=== ABOUT THIS TASK ===
Exclude the pictures, then restate every entry below exactly.

[PROVIDED ENTRIES Boundary: Start]

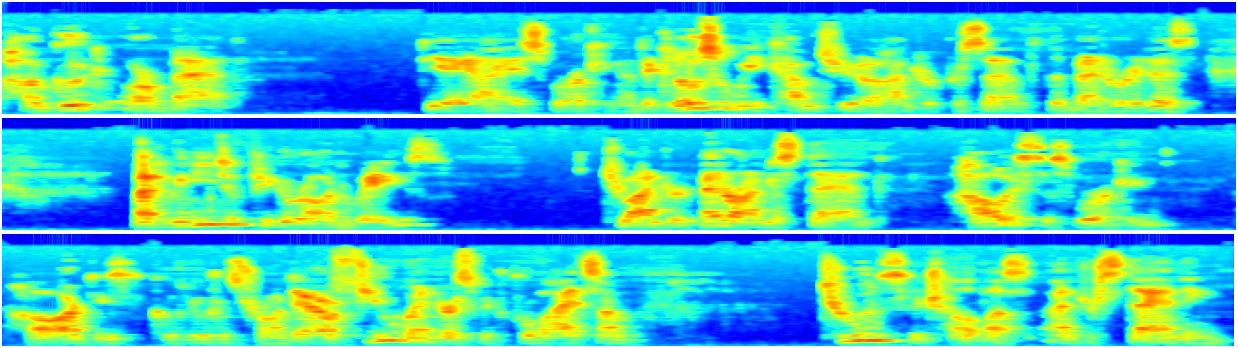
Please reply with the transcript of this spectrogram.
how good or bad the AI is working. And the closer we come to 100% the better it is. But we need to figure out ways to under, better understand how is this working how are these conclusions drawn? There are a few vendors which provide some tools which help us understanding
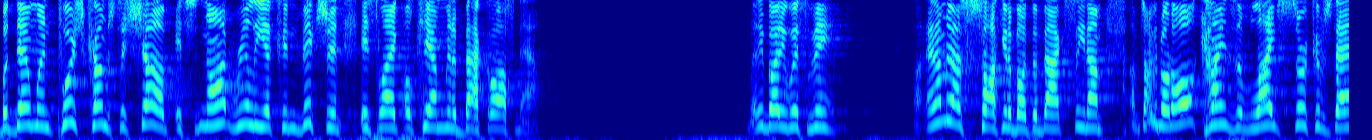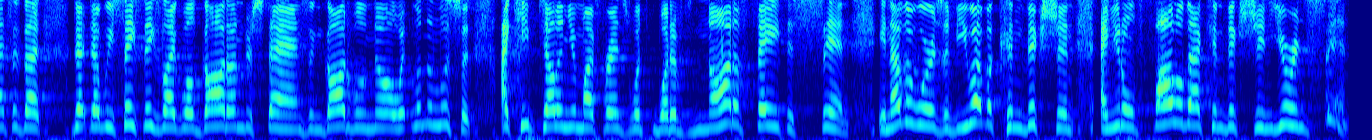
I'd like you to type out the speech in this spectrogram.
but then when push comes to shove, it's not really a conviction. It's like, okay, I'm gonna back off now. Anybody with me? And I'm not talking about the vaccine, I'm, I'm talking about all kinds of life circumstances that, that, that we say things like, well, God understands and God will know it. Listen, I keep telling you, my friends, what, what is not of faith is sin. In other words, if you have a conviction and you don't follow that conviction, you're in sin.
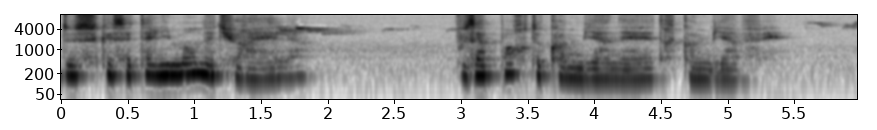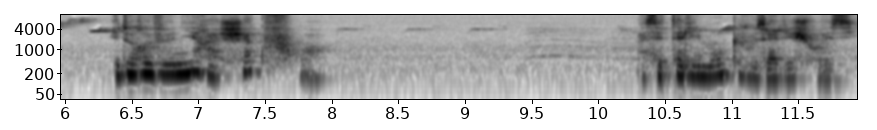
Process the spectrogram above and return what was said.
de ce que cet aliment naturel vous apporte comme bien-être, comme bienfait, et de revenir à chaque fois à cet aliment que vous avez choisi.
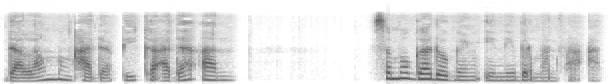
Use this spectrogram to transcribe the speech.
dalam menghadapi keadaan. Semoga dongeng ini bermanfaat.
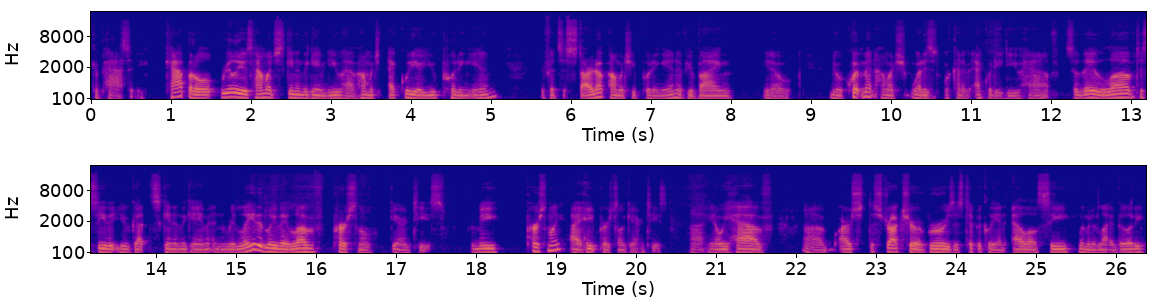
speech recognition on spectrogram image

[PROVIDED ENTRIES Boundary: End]

=== TASK ANSWER ===
Please reply with the transcript of this spectrogram.
how good or bad the AI is working. And the closer we come to 100% the better it is. But we need to figure out ways to under, better understand how is this working how are these conclusions drawn? There are a few vendors which provide some tools which help us understanding
I'd like you to type out the speech in this spectrogram.
but then when push comes to shove, it's not really a conviction. It's like, okay, I'm gonna back off now. Anybody with me? And I'm not talking about the vaccine, I'm, I'm talking about all kinds of life circumstances that, that, that we say things like, well, God understands and God will know it. Listen, I keep telling you, my friends, what, what is not of faith is sin. In other words, if you have a conviction and you don't follow that conviction, you're in sin.
Process the spectrogram above and return what was said.
de ce que cet aliment naturel vous apporte comme bien-être, comme bienfait, et de revenir à chaque fois à cet aliment que vous avez choisi.
Use this spectrogram to transcribe the speech.
dalam menghadapi keadaan. Semoga dongeng ini bermanfaat.
speech recognition on spectrogram image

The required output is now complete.